Equally vital is not to play games by "losing" evidence, evading telling the truth, or seeking to hide evidence or witnesses. One need not help the other side prepare their case-one can force the other side to ask the right questions-but to affirmatively eliminate evidence or not tell the truth under oath is to commit a crime (often) and usually makes a tactical problem into a major problem that is far far worse. Nixon was destroyed not by approving the break-in at Water Gate but by seeking to obstruct justice and destroy evidence. Clinton was destroyed not because of his affair with a woman but because he committed perjury by refusing to admit it under oath. In both cases a bad situation was made disastrous by violating the ethical and criminal law in a misguided effort to avoid the much lesser effects of misjudgment.

At the beginning of this article we emphasized that the courts are powerful and imbue the litigant with tremendous power. The corollary is that they protect their rules with tremendous power...and you must obey the rules and adhere to the law or you may face catastrophe...whether you are a person filing suit...or the President of the United States.
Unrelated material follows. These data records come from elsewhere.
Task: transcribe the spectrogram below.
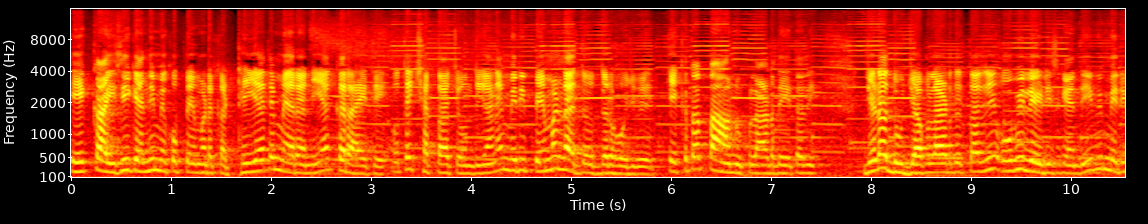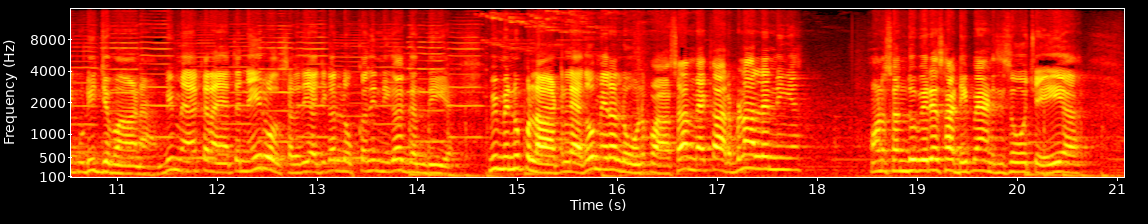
ਇੱਕ ਆਈ ਸੀ ਕਹਿੰਦੀ, ਮੇਰੇ ਕੋਲ ਪੇਮੈਂਟ ਇਕੱਠੀ ਹੈ ਤੇ ਮੈਂ ਰਹਿੰਦੀ ਆ ਕਿਰਾਏ ਤੇ। ਉੱਥੇ ਛੱਤਾਂ ਚੋਂਦੀਆਂ ਨੇ, ਮੇਰੀ ਪੇਮੈਂਟ ਨਾ ਇੱਧਰ ਉੱਧਰ ਹੋ ਜਵੇ। ਇੱਕ ਤਾਂ ਤਾਂ ਨੂੰ ਪਲਾਟ ਦੇਤਾ ਸੀ। ਜਿਹੜਾ ਦੂਜਾ ਪਲਾਟ ਦਿੱਤਾ ਸੀ, ਉਹ ਵੀ ਲੇਡੀਜ਼ ਕਹਿੰਦੀ ਵੀ ਮੇਰੀ ਕੁੜੀ ਜਵਾਨ ਆ, ਵੀ ਮੈਂ ਕਿਰਾਇਆ ਤੇ ਨਹੀਂ ਰੋਲ ਸਕਦੀ ਅੱਜ ਕੱਲ ਲੋਕਾਂ ਦੀ ਨਿਗਾਹ ਗੰਦੀ ਹੈ ਵੀ ਮੈਨੂੰ ਪਲਾਟ ਲੈ ਦਿਓ ਮੇਰਾ ਲੋਨ ਪਾਸ ਆ, ਮੈਂ ਘਰ ਬਣਾ ਲੈਣੀ ਆ। ਹੁਣ ਸੰਧੂ ਵੀਰੇ ਸਾਡੀ ਭੈਣ ਦੀ ਸੋਚ ਇਹ ਆ,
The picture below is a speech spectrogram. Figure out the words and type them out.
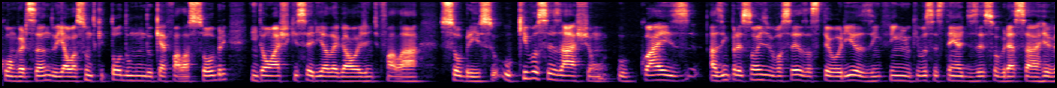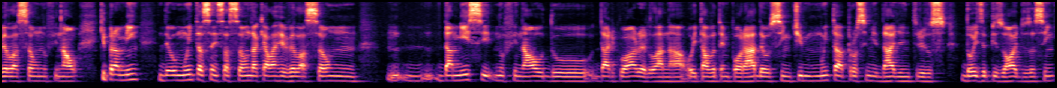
conversando e é o assunto que todo mundo quer falar sobre. Então acho que seria legal a gente falar sobre isso. O que vocês acham? O quais as impressões de vocês, as teorias, enfim, o que vocês têm a dizer sobre essa revelação no final, que para mim deu muita sensação daquela revelação da Missy no final do Dark Water, lá na oitava temporada, eu senti muita proximidade entre os dois episódios, assim,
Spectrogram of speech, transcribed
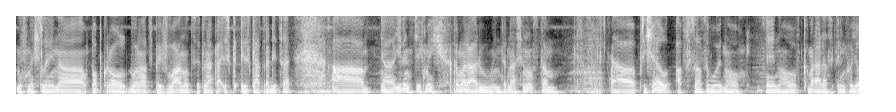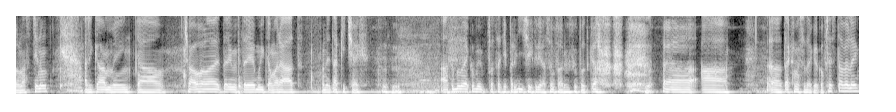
my jsme šli na pub crawl 12 piv Vánoc, je to nějaká irská, irská tradice a jeden z těch mých kamarádů Internationals tam uh, přišel a vzal sebou jednoho, jednoho kamaráda, se kterým chodil na stěnu a říká mi, čau, hele, tady, tady je můj kamarád, on je taky Čech. A to bylo jakoby v podstatě první Čech, který já jsem v Arusu potkal. a, a a tak jsme se tak jako představili.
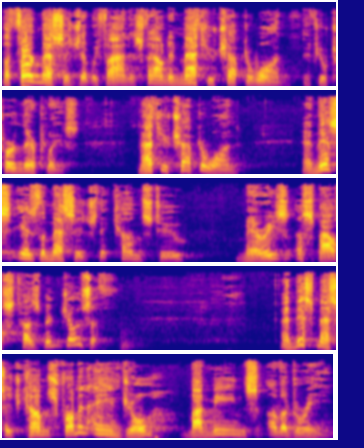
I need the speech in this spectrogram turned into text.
The third message that we find is found in Matthew chapter 1. If you'll turn there, please. Matthew chapter 1. And this is the message that comes to Mary's espoused husband, Joseph. And this message comes from an angel by means of a dream.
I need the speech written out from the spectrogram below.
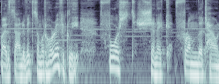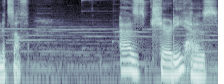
by the sound of it, somewhat horrifically, forced Shenik from the town itself. As Charity has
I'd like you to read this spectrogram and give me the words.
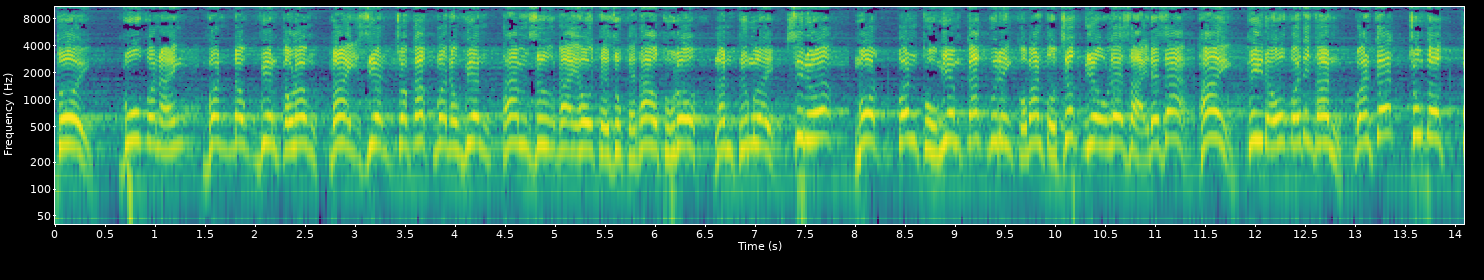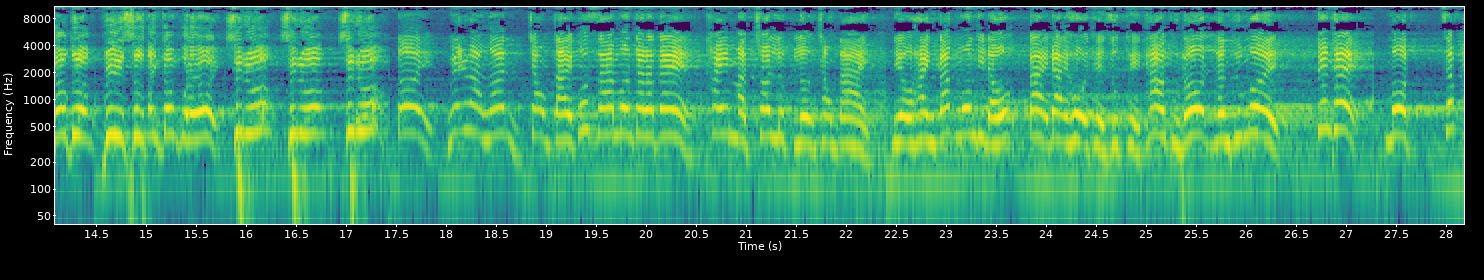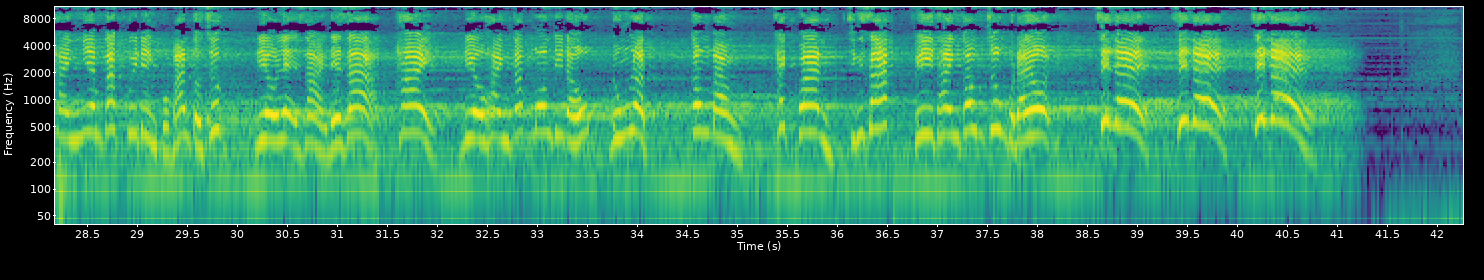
Tôi, Vũ Văn Ánh, vận động viên cầu lông, đại diện cho các vận động viên tham dự Đại hội Thể dục Thể thao Thủ đô lần thứ 10. Xin hứa, một, tuân thủ nghiêm các quy định của ban tổ chức điều lệ giải đề ra. Hai, thi đấu với tinh thần đoàn kết, trung thực, cao thượng vì sự thành công của đại hội. Xin hứa, xin hứa, xin hứa. Tôi, Nguyễn Hoàng Ngân, trọng tài quốc gia môn karate, thay mặt cho lực lượng trọng tài điều hành các môn thi đấu tại Đại hội Thể dục Thể thao Thủ đô lần thứ 10. Tuyên thệ, một, chấp hành nghiêm các quy định của ban tổ chức điều lệ giải đề ra. Hai, điều hành các môn thi đấu đúng luật, công bằng, khách quan, chính xác vì thành công chung của đại hội. Xin đề, xin đề, xin đề.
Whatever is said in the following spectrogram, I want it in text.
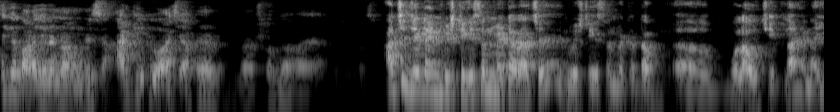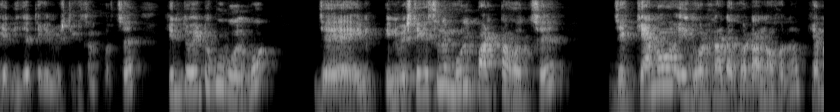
থেকে বারো জনের নাম উঠেছে। আর কেউ কেউ আছে, আপনার সন্দেহ হয় আছে? যেটা ইনভেস্টিগেশন ম্যাটার আছে ইনভেস্টিগেশন ম্যাটারটা বলা উচিত না এনআইএ নিজে থেকে ইনভেস্টিগেশন করছে। কিন্তু এটুকু বলব যে ইনভেস্টিগেশনের মূল পার্টটা হচ্ছে যে, কেন এই ঘটনাটা ঘটানো হলো, কেন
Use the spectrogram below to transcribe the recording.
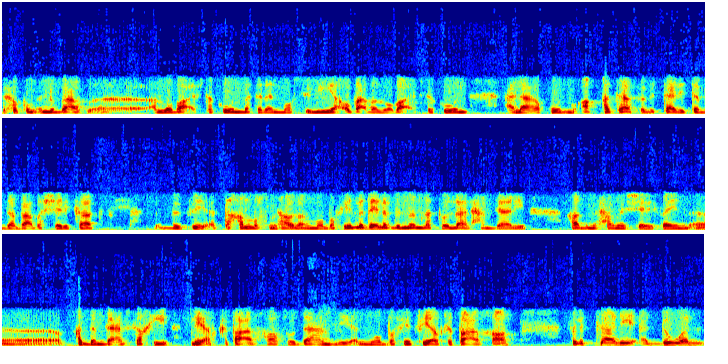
بحكم أنه بعض آه، الوظائف تكون مثلا موسمية أو بعض الوظائف تكون على عقود مؤقتة فبالتالي تبدأ بعض الشركات في التخلص من هؤلاء الموظفين. لدينا بالمملكة ولله الحمد يعني خادم الحرمين الشريفين آه، قدم دعم سخي للقطاع الخاص ودعم للموظفين في القطاع الخاص. فبالتالي الدول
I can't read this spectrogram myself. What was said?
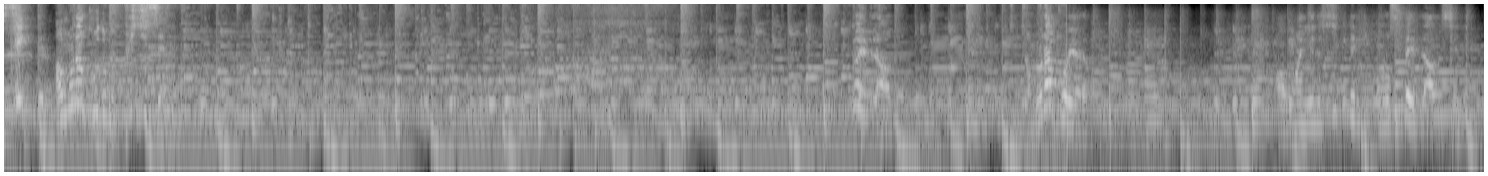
siktir amına kodumu piçi seni. Bu evladı. Şimdi amına koyarım. Almanya'nı siktir git orospu evladı seni.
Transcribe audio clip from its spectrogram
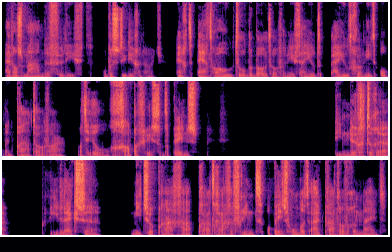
Hij was maanden verliefd op een studiegenootje. Echt, echt hotel de botel verliefd. Hij hield, hij hield gewoon niet op met praten over haar. Wat heel grappig is, dat opeens die nuchtere, relaxe, niet zo praatgrage vriend opeens honderd uitpraat over een meid.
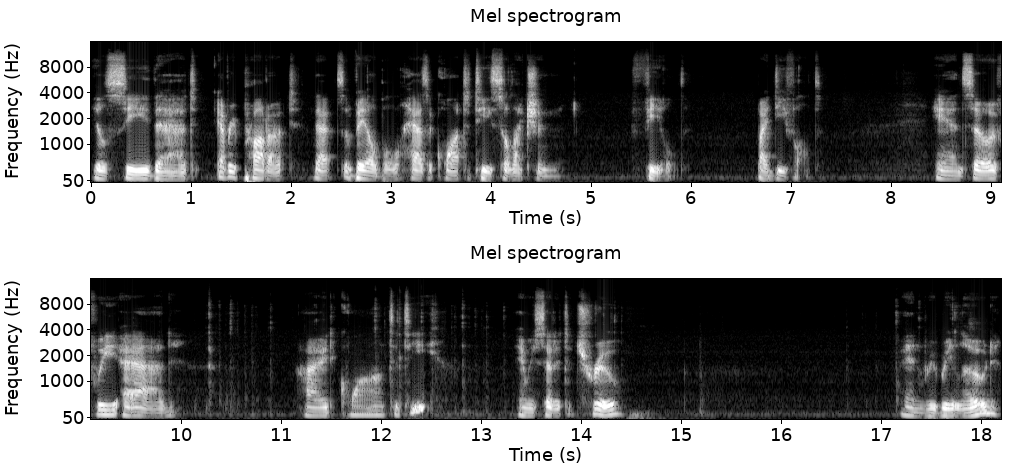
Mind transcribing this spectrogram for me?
you'll see that every product that's available has a quantity selection field by default. And so if we add hide quantity and we set it to true, and we reload,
In other articles we discuss the various aspects of litigation from what occurs in a trial to handling a deposition correctly. If you fully grasp the implications of the ten rules above, you should be able to concentrate on the particular skills of the various aspects of litigation and maximize your chances not only to win...but to win without disruption to your life and your peace of mind. Litigation is a process both exhausting and exhilarating, requiring skill and determination, imagination and flexibility. It is the closest thing to battle one can confront in civilian life and, like battle, can be uplifting or destructive. It is what you make of it and the intelligent litigant will learn the skill of handling litigation and seek to master it long before the day of trial.